The Lion Ranger program goal is the long-term sustainable management of human-lion conflict by communities in Kunene to ensure continued desert-adapted lion survival and community benefit. The number one threat to Kunene lions is retaliation following human-lion conflict – the Lion Ranger program aims to remove this threat.
To be sustainable, wildlife conservation must be community-driven, transparent, and resilient to both ongoing and unforeseen challenges. The Lion Ranger program believes that lions and rural residents can thrive alongside one another. Protecting Africa’s disappearing lions means ensuring that rural people struggling against poverty and development challenges are able to generate benefits from living with lions.

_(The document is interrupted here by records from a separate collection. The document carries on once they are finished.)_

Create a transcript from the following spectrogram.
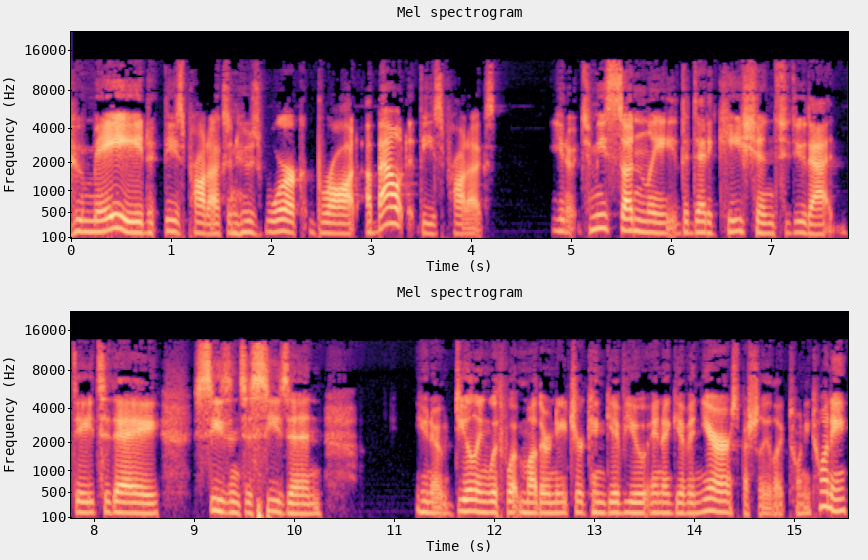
who made these products and whose work brought about these products you know, to me, suddenly the dedication to do that day to day, season to season, you know, dealing with what Mother Nature can give you in a given year, especially like 2020,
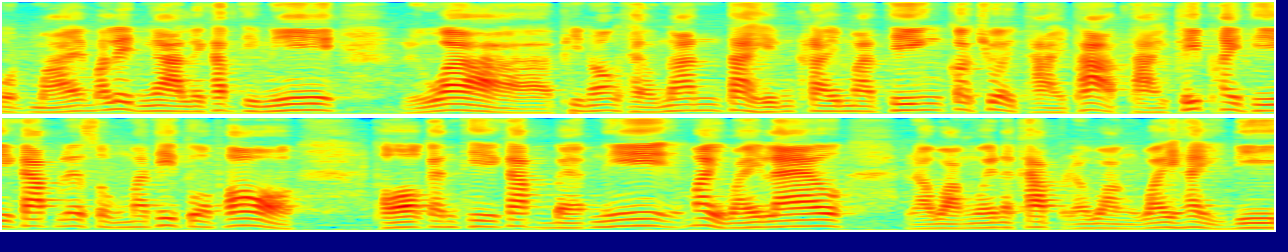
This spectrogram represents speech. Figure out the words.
กฎหมายมาเล่นงานเลยครับทีนี้ หรือว่าพี่น้องแถวนั้นถ้าเห็นใครมาทิ้ง ก็ช่วยถ่ายภาพถ่ายคลิปให้ทีครับ แล้วส่งมาที่ตัวพ่อ พอกันทีครับ แบบนี้ไม่ไหวแล้ว ระวังไว้นะครับ ระวังไว้ให้ดี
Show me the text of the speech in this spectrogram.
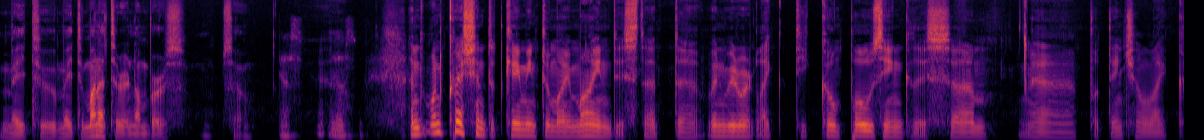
made to made to monetary numbers. So Yes, yes. And one question that came into my mind is that uh, when we were like decomposing this um, uh, potential like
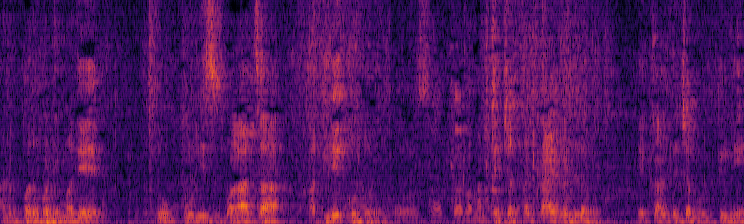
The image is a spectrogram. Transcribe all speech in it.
आणि परभणीमध्ये जो पोलीस बळाचा अतिरेक होतोय आणि त्याच्यातनं काय घडलं हे काल त्याच्या मृत्यूने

The program is founded upon four pillars: Supporting Farmers; Conserving Lions; Developing Skills; and Reducing Conflict. These pillars support and are realized through three, inter-related, types of operations: field-based, community-based, and organizational.
In 2018, the Lion Ranger program, working in partnership with IRDNC, the Namibia Ministry of Environment and Tourism, and Desert Lion Conservation, is commencing operations in three communal conservancies – Anabeb, Puros, and Sesfontein – in northwest Namibia.

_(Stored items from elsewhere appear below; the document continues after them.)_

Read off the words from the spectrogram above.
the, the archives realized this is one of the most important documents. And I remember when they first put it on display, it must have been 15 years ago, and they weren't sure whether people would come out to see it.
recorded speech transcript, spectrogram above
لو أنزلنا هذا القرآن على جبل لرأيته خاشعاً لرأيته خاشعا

Meet two of our Rangers:
The Lion Ranger Program is supported by: